That accusation towards La Roja was just one of many theories to come pouring through as the reason for Spain's awful showing. The most popular theory was confirmed by Xabi Alonso, who admitted that the team was not physically and mentally ready for the World Cup and lacked hunger. It was this second comment that caused a bit of an uproar, even amidst the Spain camp, forcing the Real Madrid midfielder to backtrack by qualifying that it was competitive intensity which was missing.

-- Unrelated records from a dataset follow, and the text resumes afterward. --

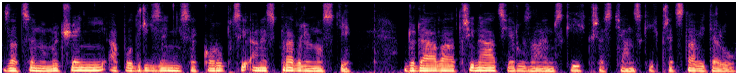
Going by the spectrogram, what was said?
za cenu mlčení a podřízení se korupci a nespravedlnosti, dodává 13 jeruzalémských křesťanských představitelů.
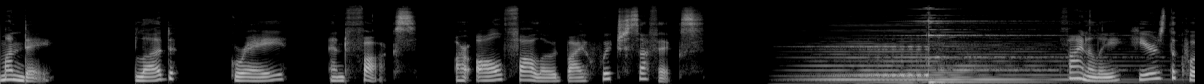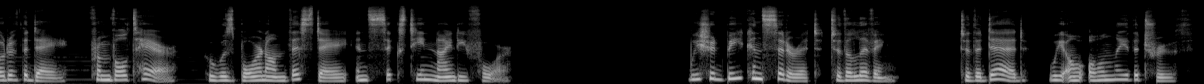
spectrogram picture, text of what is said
Monday. Blood, gray, and fox are all followed by which suffix? Finally, here's the quote of the day from Voltaire, who was born on this day in 1694. We should be considerate to the living. To the dead, we owe only the truth.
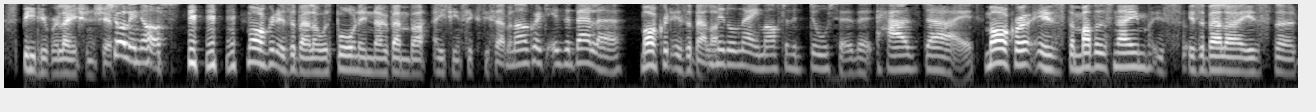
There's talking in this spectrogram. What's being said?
speedy relationship. Surely not. Margaret Isabella was born in November 1867. Margaret Isabella, Margaret Isabella. middle name after the daughter that has died. Margaret is the mother's name. Is Isabella is the,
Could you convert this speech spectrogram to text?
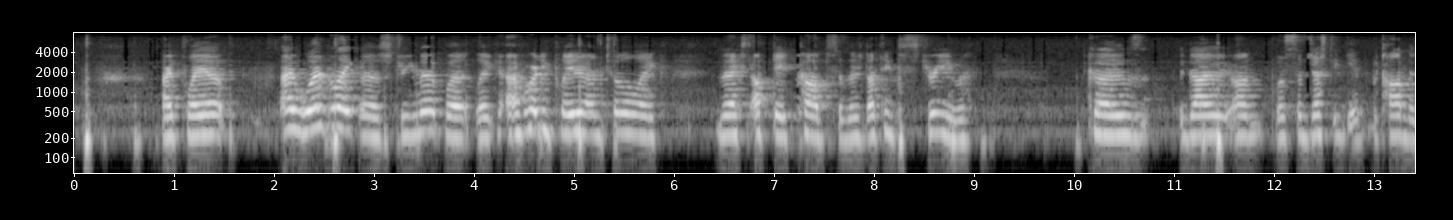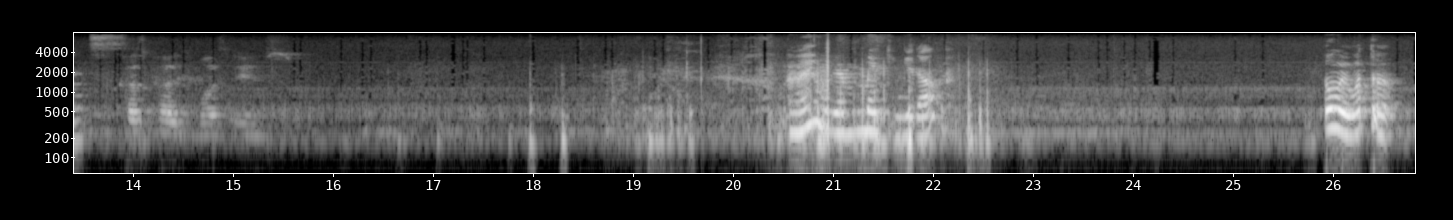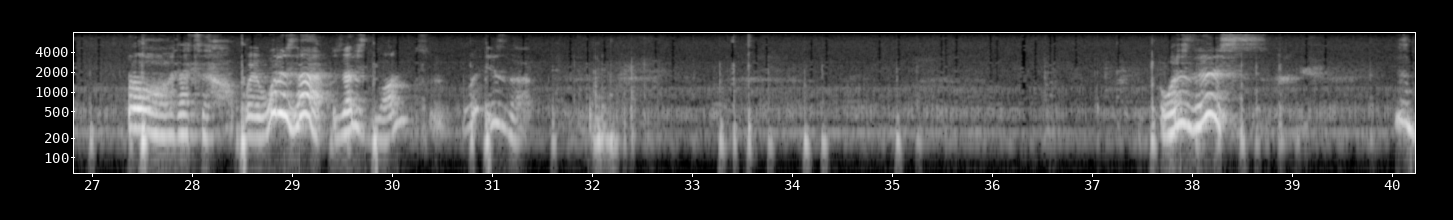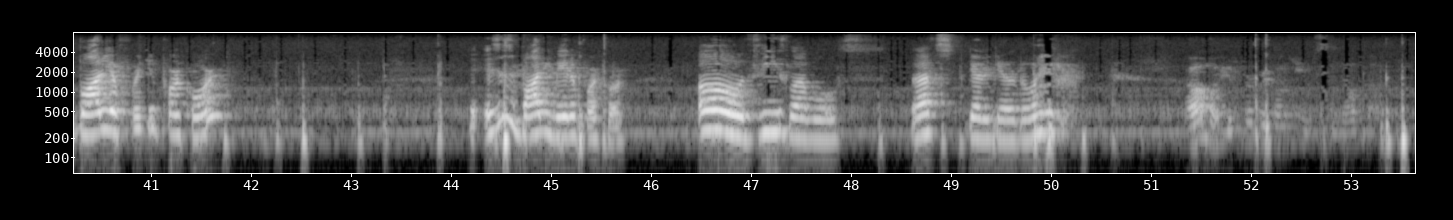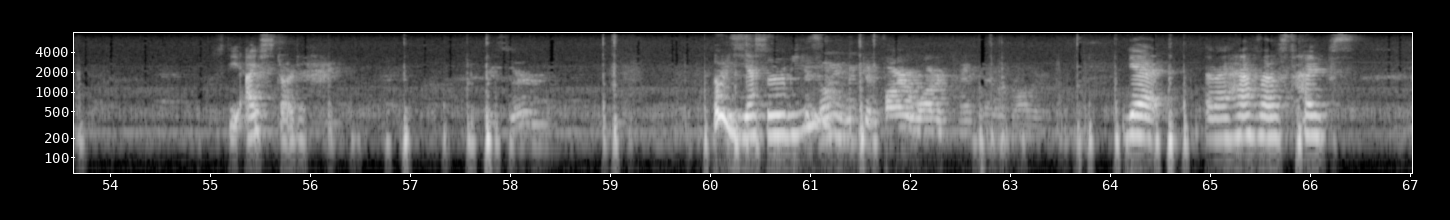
I play it. I would like uh, stream it, but like I've already played it until like the next update comes, so there's nothing to stream. Cause the guy um, was suggesting it in the comments. Cause, cause, was, is. Alright, we are making it up. Oh wait, what the? Oh, that's a. Wait, what is that? Is that his lungs? What is that? What is this? Is his body a freaking parkour? Is this body made of parkour? Oh, these levels. That's gonna get annoying. Oh, Hooper becomes from Snelta. It's the ice starter. Yes, sir. Oh yes, sir. It's only weak to fire, water, plant, and a. Yeah, and I have those types.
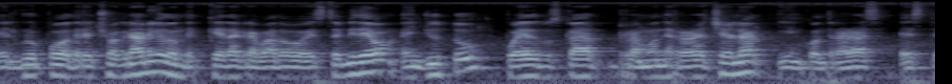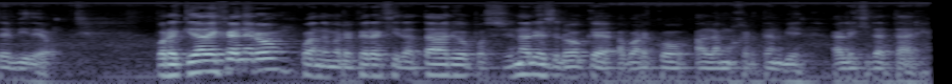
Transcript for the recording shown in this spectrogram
el grupo Derecho Agrario donde queda grabado este video. En YouTube puedes buscar Ramón Herrera Chela y encontrarás este video. Por equidad de género, cuando me refiero a ejidatario, posicionario, es luego que abarco a la mujer también, al ejidatario.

The Spanish have gone through the usual motions of deciding who should be kicked out of the camp and never play for the country again, mimicking England's response. Nearly a quarter of a million voted in Marca's online survey and opined that Iker Casillas, Pepe Reina, Raúl Albiol, Juanfran, Xabi Alonso, Xavi Hernández, David Villa, Diego Costa and Fernando Torres should be sent into exile, along with the manager for good measure.
There was a little more hope for the future in AS with a poll on who should replace the fallen. Those results show why the Spanish should not get too downhearted as footballers with the quality and promise of Dani Carvajal, Jesé, Isco and Thiago Alcántara were listed as the new breed. Not a bad bunch really, considering players such as Pedro and David Silva are not exactly past their prime.
Of course, all this looking to the future does nothing to help Spain in the present, which is a rotten place to be. The wait for the Australia match was never ending. The weekend press was stuffed with a story over a tiff between Del Bosque and Cesc Fabregas, with the manager removing a bib from the Chelsea man, supposedly for being unenthusiastic in training. The battle reflected the cracks in a bedeviled and bewildered camp. "I think only about them, they only think about themselves," said Del Bosque in a rare critique over the attitude of his charges.
Monday's match against Australia could be an awful affair with the world champions. Rather than it being a return to form and a send-off for all the supporters that travelled across the Atlantic, the game could be a real low point for Del Bosque. The Spanish will be hoping that all the fight has gone out of an Australia outfit that fought so valiantly against Chile and the Netherlands, in a manner quite unlike the team's opponents on Monday evening.
The alternative is the Spanish manager finally succeeding in his mission after the clash. Not just getting on the Australian team bus, but the plane home Down Under. There may be one or two of his footballers following in his wake.
Tim Stannard - follow him on Twitter